===== The data

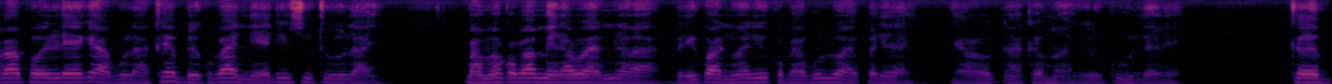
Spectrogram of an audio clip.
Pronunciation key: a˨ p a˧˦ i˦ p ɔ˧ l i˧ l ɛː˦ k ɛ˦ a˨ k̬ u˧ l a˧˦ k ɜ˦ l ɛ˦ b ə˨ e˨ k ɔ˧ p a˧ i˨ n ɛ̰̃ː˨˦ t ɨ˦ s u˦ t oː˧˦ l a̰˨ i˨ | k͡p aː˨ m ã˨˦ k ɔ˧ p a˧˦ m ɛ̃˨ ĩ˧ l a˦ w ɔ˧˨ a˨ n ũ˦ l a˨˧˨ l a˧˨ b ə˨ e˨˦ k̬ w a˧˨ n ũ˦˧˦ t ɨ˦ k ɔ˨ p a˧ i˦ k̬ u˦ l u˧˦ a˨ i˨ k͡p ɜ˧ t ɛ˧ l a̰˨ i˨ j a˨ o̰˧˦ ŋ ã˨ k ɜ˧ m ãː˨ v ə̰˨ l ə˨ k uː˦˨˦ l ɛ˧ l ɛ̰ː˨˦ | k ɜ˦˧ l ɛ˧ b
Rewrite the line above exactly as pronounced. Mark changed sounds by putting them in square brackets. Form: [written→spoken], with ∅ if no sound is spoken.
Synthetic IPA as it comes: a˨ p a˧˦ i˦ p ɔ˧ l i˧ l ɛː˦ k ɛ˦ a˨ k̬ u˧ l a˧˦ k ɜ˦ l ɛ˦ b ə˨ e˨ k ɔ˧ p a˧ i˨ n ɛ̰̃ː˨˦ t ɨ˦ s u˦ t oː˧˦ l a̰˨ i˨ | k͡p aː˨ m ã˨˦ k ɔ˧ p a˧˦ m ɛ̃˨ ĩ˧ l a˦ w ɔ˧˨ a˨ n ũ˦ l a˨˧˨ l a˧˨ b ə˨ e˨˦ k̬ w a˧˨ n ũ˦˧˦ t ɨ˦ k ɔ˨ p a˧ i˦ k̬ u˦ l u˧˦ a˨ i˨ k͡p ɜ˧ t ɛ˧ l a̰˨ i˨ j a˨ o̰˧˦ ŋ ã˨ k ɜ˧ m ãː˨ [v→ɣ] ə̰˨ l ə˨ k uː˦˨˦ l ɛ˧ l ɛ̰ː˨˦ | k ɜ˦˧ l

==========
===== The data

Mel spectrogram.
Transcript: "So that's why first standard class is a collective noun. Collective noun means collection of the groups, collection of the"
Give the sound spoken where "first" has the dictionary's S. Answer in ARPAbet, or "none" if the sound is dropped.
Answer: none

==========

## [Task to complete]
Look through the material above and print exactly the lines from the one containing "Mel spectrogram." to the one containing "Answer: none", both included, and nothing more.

## [Task response]
Mel spectrogram.
Transcript: "So that's why first standard class is a collective noun. Collective noun means collection of the groups, collection of the"
Give the sound spoken where "first" has the dictionary's S. Answer in ARPAbet, or "none" if the sound is dropped.
Answer: none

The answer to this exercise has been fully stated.